Regulation of tumor necrosis factor-α production in the isolated rat heart stimulated by bacterial lipopolysaccharide or reactive oxygen

G. Russell Jennings, Manuel R. Castresana, Walter H. Newman

Research output: Contribution to journalArticle

3 Scopus citations


Reperfusion after cardiopulmonary bypass causes induction of reactive oxygen species (ROS), elevated plasma levels of bacterial lipopolysaccharide (LPS), and production of tumor necrosis factor-α (TNF) by the heart. Nuclear factor-κB (NF-κB) regulates the expression of TNF. Because NF-κB is activated by both LPS and ROS, we hypothesized that an inhibitor of NF-κB, pyrrolidine dithiocarbamate (PDTC), would block release of TNF from the heart stimulated by these two agents. With Institutional animal care and use committee (IACUC) approval, rat hearts were perfused Langendorf style. LPS was infused and ROS were generated with a hypoxanthine/xanthine oxidase system. PDTC was added to the perfusion buffer. Other hearts were treated with forskolin in order to elevate cyclic AMP. Timed collections of coronary effluent were made for the determination of coronary flow and measurement of TNF. LPS stimulated TNF release to a maximum of 2247 ± 133 pg/min at 150 minutes. PDTC inhibited LPS-stimulated TNF release. For instance, at 150 minutes, LPS-stimulated TNF release was 449 ± 49 pg/min with 100 μM PDTC and was 70 ± 65 pg/mL with 250μM PDTC (P < 0.05 vs LPS alone). ROS stimulated TNF release was 1494 ± 130 pg/min at 150 minutes and was not affected by PDTC. Forskolin almost completely blocked TNF release stimulated by LPS or ROS. These data are consistent with the notion that inhibitors of NF-κB block cytokine production stimulated by some agents but not others.

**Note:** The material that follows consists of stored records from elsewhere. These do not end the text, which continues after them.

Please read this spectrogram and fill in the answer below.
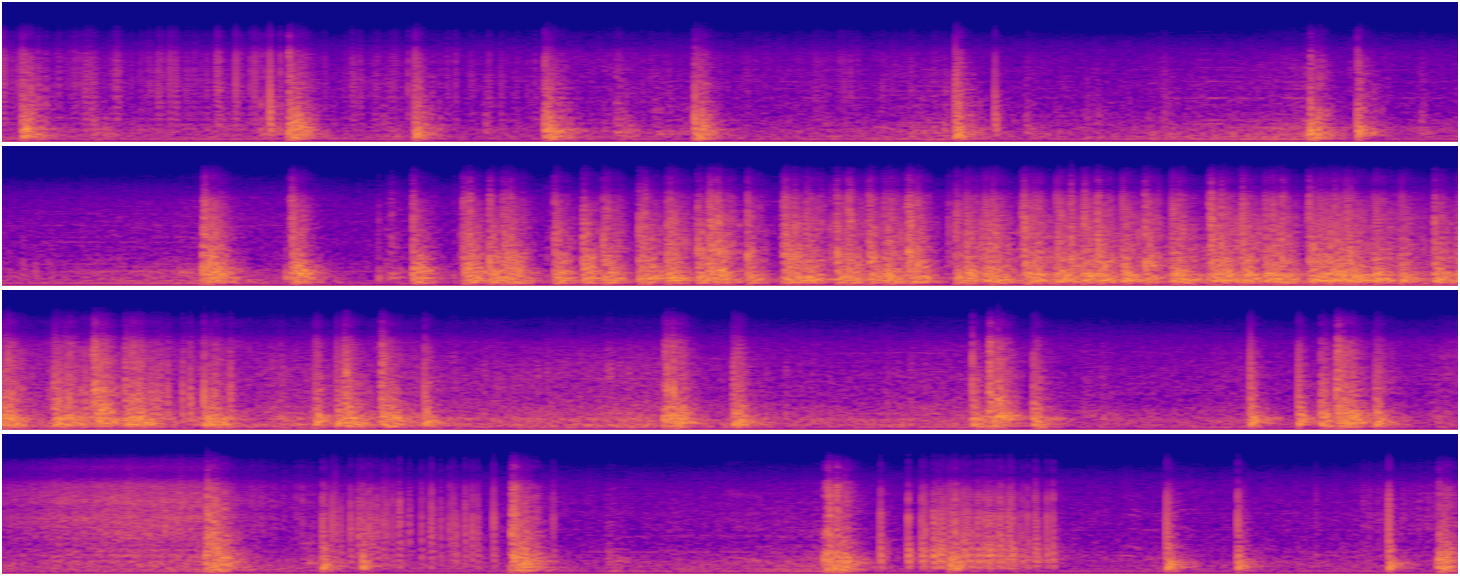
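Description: Fireworks display: shells launching and bursting in a series of sharp bangs, building to a dense barrage of rapid reports and rushing between about ten and sixteen seconds in, with a stretch of hissing crackle a little after twenty seconds.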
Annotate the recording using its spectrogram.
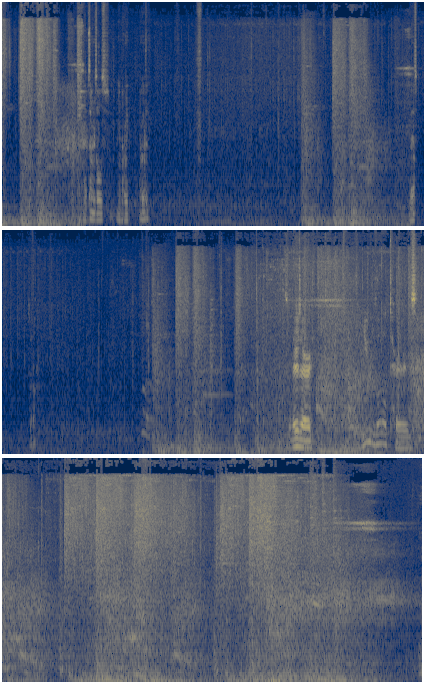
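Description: Blades slash and strike in a fight, with heavy thuds.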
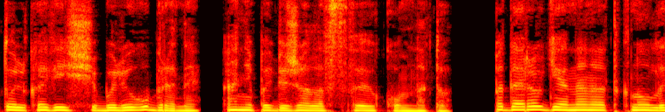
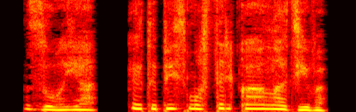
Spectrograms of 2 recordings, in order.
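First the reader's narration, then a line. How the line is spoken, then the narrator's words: Loud whisper. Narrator (Russian): громко шептала Аня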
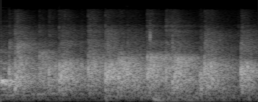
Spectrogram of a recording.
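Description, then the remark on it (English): A crowd claps together to welcome guests, in steady, dense applause that holds at a fairly loud level for the full two seconds. The many overlapping hand claps merge into a continuous crackling wash. “Give them a. Clap, make them feel welcome.”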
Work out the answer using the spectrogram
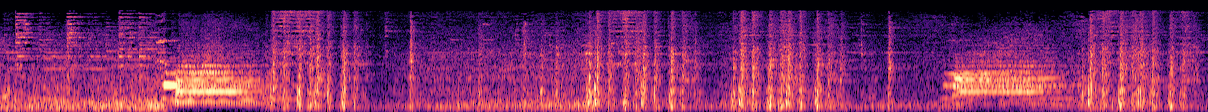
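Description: South Shore Line electric commuter train passing close by, sounding its horn twice, each blast about a second long with the second near the end, while its wheels clack steadily over the rails.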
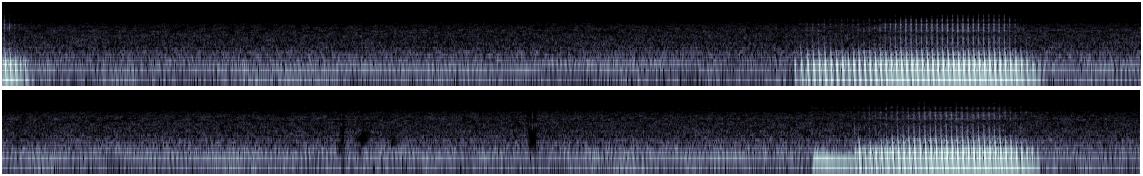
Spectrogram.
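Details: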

Original languageEnglish (US)
Pages (from-to)797-800
Number of pages4
JournalAmerican Surgeon
Issue number9
StatePublished - Dec 1 2004
Externally publishedYes

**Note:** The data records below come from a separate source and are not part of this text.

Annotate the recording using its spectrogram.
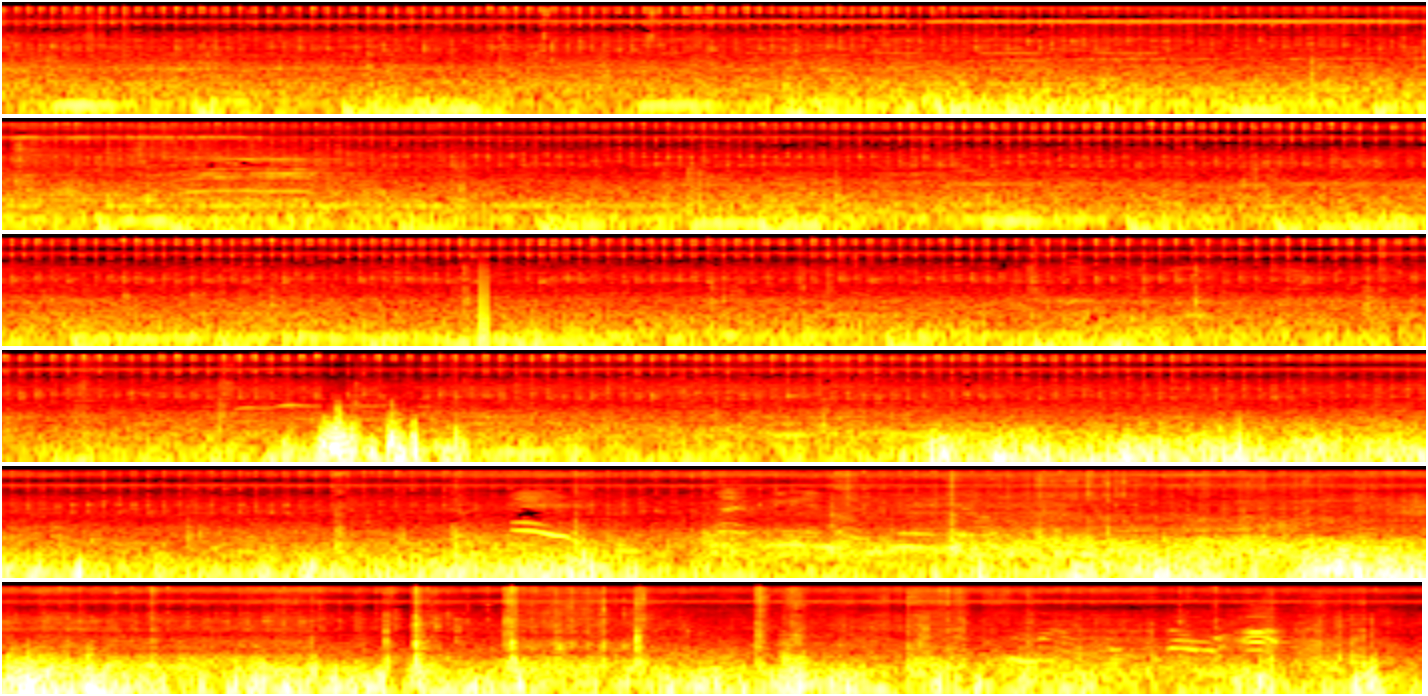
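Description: Low rumble of wind and of small wheels rolling over pavement, heavier and louder in the second half. A single sharp knock comes a little past the middle, and faint children's voices are heard.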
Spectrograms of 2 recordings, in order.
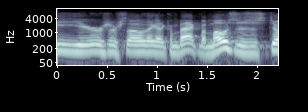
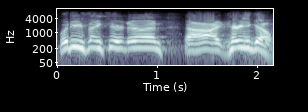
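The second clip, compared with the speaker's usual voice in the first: high, raised-voice scolding; hammed-up, exasperated outburst, pitched up; mock angry yelling; 7 semitones higher, 4 dB louder than usual. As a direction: imitate a leader yelling at his rebels. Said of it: "he screams at him, yells at him".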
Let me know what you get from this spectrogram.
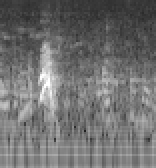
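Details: A neighbour's dog gives a single short bark, heard from a garden during an inspection of frost-damaged grapevines, with a woman speaking Russian nearby.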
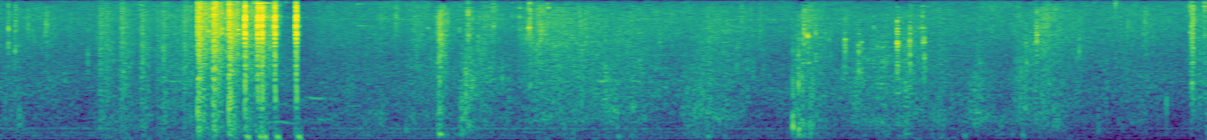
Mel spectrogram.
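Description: Ghost Recon Wildlands gunfire: a quick burst of about seven close automatic shots, then scattered single shots and softer impacts amid footsteps and ambient noise.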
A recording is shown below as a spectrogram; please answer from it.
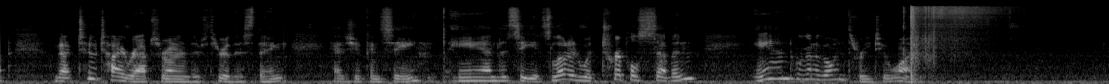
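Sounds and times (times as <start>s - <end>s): sharp pyrotechnic pop: 9.0s - 10.4s
hiss of escaping gas: 9.1s - 10.3s.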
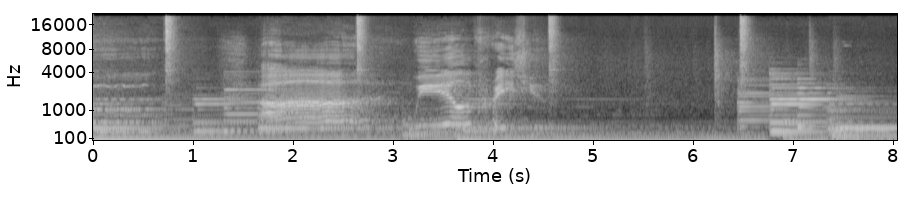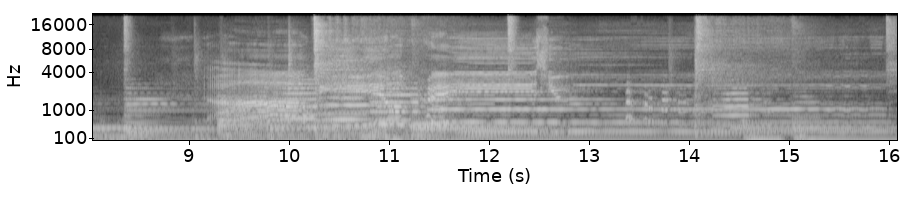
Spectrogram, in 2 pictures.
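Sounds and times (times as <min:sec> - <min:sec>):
double bass: 0:00.0 - 0:16.0
piano chords: 0:00.0 - 0:16.0
drums with cymbal strikes: 0:05.5 - 0:12.7, 0:13.8 - 0:16.0
horn line with vibrato: 0:09.0 - 0:16.0.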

ASJC Scopus subject areas

  • Surgery

Cite this